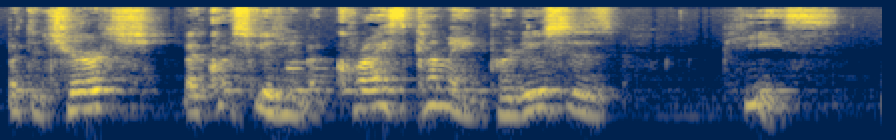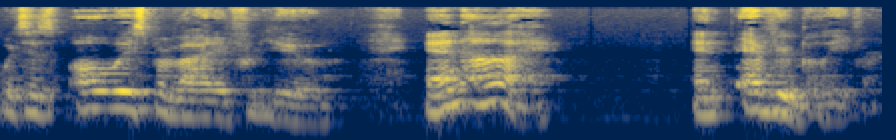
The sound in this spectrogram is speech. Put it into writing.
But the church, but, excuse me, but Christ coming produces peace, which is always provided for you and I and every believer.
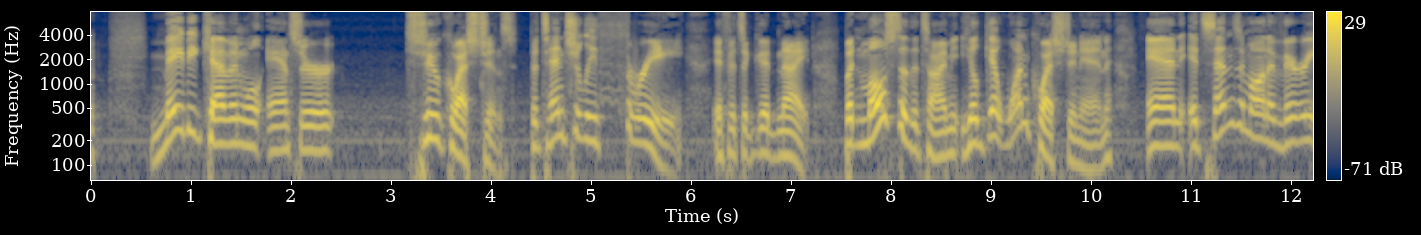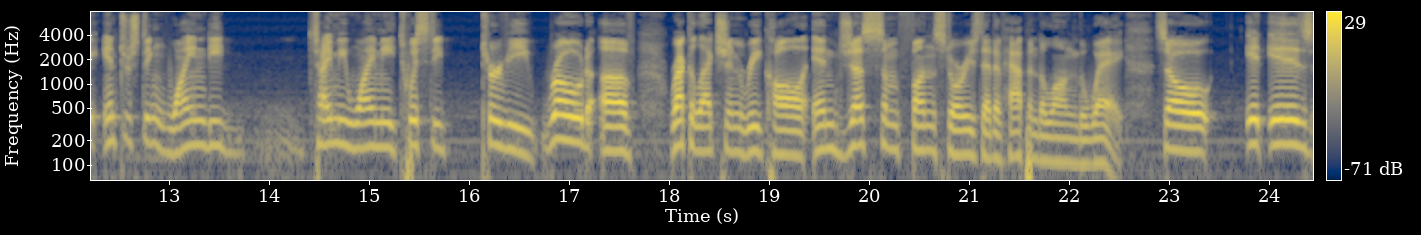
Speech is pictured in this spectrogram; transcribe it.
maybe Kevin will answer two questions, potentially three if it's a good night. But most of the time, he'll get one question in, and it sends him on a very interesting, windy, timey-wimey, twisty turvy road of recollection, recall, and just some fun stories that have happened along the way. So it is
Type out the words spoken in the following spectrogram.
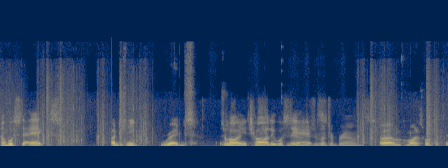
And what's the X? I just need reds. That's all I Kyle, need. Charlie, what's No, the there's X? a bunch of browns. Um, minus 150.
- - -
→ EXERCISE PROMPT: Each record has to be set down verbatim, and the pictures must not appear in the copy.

→ EXERCISE RESPONSE:
The sound in this spectrogram is speech. Put it into writing.
But the church, but, excuse me, but Christ coming produces peace, which is always provided for you and I and every believer.
Speech is pictured in this spectrogram; transcribe it.
maybe Kevin will answer two questions, potentially three if it's a good night. But most of the time, he'll get one question in, and it sends him on a very interesting, windy, timey-wimey, twisty turvy road of recollection, recall, and just some fun stories that have happened along the way. So it is
Type out the words spoken in the following spectrogram.
And what's the X? I just need reds. That's all I Kyle, need. Charlie, what's No, the there's X? a bunch of browns. Um, minus 150.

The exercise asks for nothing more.